The Dream Archipelago Week 13: The Discharge, part 1
- We meet an un-named soldier, fresh from boot camp and in his 20's, marching to a ship. He's a conscript, and heading to the south continent to fight.
- The war is now 3000 years old! Common knowledge holds that it was the Islanders that started it.
- As he travels south, the recites the names of several islands. He says: "Each of these names was evocative to me. Reading the names off the map, identifying the exotic coastlines from fragments of clues - a sudden rise of sheer cliffs, a distinctive headland, a particular bay - made me think that everywhere in the Dream Archipelago was already embedded in my consciousness, that somehow the islands were where my roots were found, that I belonged in them, had dreamed of them all my life. In short, while I stared at the islands from the ship I felt my artistic sensibilities reviving." I picked this about because I feel the same way.

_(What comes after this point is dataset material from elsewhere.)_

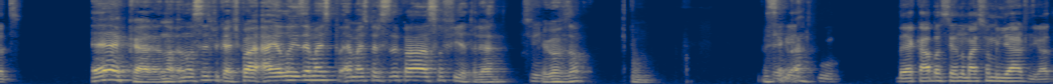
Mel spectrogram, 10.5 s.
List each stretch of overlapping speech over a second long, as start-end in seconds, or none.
none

- There is to be only one island stop - on Muriseay, the largest island - where the soldiers soon learn they can take a brief leave for R&R.
- We learn of Rascar Acizzone, a painter and the inventor (or pioneer) of tactilism, who lived in an artists colony on Muriseay. We learned briefly about him in The Islanders.
- The soldiers are granted shore leave. Most opt to visit the whores. Our viewpoint character, though, seeks only to find the trace of Acizzone. Instead he finds whores, and ends up in gogo bar.
- Our soldier is uncomfortable in the gogo bar and wants to leave, but just then black-caps with batons enter and block the exits. Meanwhile, women seem to sense him and harass him with their come-ons. A younger woman catches his eye and he goes with her into the back.
- He enters one of the private rooms and soon finds himself alone with a woman on a bed in a scene that seems like a re-enaction of Ste Augustinea Abandonai, one of Accizone's most famous tactilist works. He realizes he's been searching for this. The woman tells him he must either engage and ravage her, or he must leave. Lamely, he leaves.
- He blunders through the corridors, interrupts a couple, then enters and empty room. Three women quickly join him and before he knows it, he's The Swain of Lethen in Godley Pleasures, another of Acizzone's works. Finally he's aroused.
- But its over almost before it begins, and he's left to climax on his own. Dissatisfied and embarrassed, he leaves and returns to the ship - which sets sail the next day.
- Are the women in Priest's books more comfortable with sex than the men?
- Who is taking advantage of whom in this scenario?
- What's the connection between art, sex, and war? Why do both feature so much in The Dream Archipelago?